# PROBLEM DESCRIPTION:
Where the material below has a line containing "I was sent this", start repeating exactly, and keep going through the line containing "The picture below", with no other lines.

# DATA IN THIS EXERCISE:
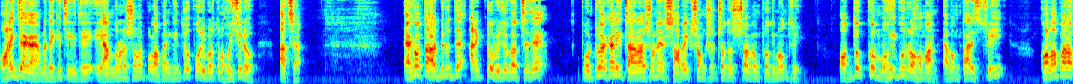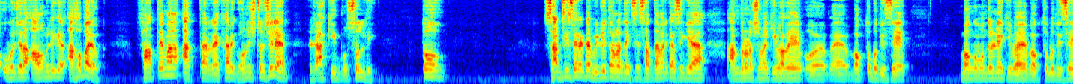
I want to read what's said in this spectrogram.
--
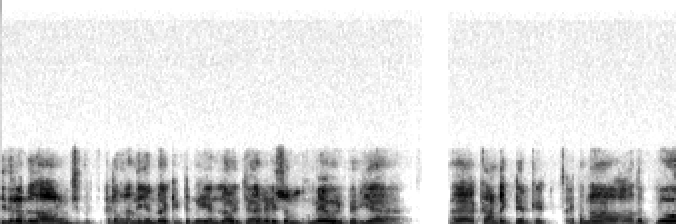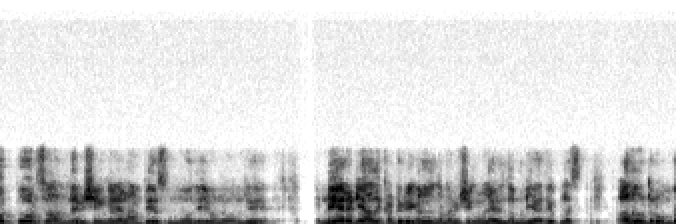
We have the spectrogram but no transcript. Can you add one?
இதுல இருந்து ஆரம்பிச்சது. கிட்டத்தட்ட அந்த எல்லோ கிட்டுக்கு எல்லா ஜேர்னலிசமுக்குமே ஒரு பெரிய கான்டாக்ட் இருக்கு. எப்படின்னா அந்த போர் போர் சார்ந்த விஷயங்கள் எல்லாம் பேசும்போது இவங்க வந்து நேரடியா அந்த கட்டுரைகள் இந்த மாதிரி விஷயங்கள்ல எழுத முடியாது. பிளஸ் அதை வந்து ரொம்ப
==
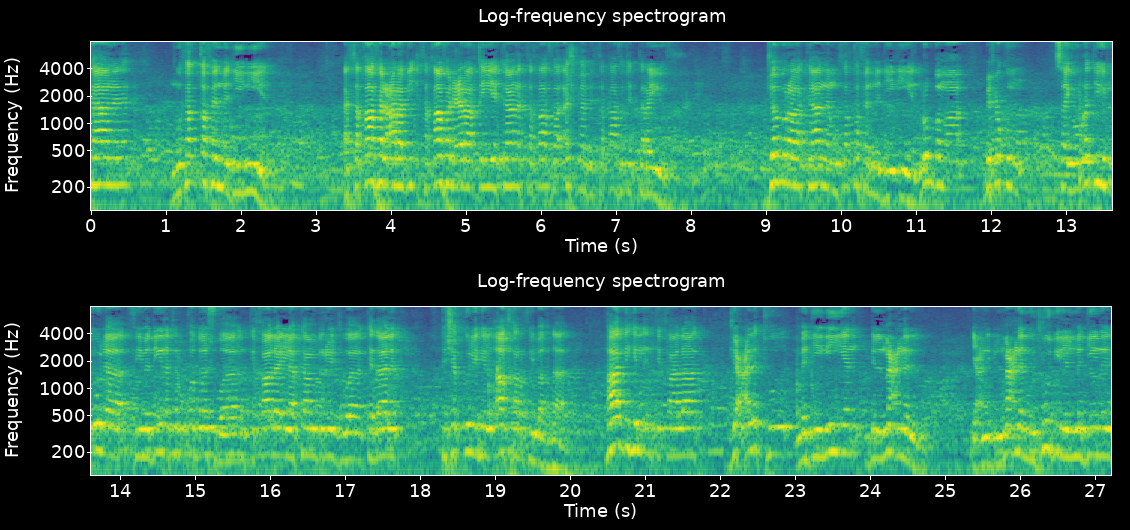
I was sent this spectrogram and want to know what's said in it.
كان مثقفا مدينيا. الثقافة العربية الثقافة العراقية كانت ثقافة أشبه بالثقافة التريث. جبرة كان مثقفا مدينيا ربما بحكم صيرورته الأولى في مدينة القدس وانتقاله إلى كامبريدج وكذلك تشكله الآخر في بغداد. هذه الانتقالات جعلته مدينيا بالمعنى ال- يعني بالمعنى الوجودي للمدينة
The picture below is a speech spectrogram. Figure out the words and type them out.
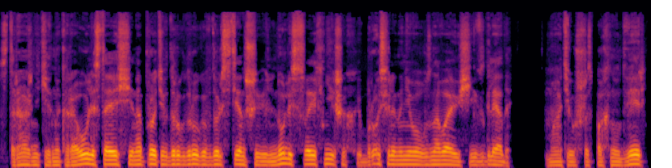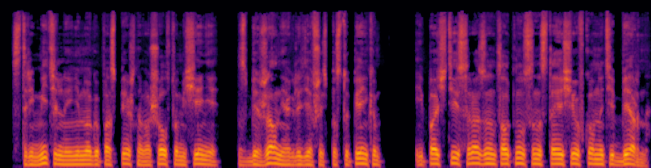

# YOUR SOLUTION:
I was sent this spectrogram and want to know what's said in it.
كان مثقفا مدينيا. الثقافة العربية الثقافة العراقية كانت ثقافة أشبه بالثقافة التريث. جبرة كان مثقفا مدينيا ربما بحكم صيرورته الأولى في مدينة القدس وانتقاله إلى كامبريدج وكذلك تشكله الآخر في بغداد. هذه الانتقالات جعلته مدينيا بالمعنى ال- يعني بالمعنى الوجودي للمدينة
The picture below is a speech spectrogram. Figure out the words and type them out.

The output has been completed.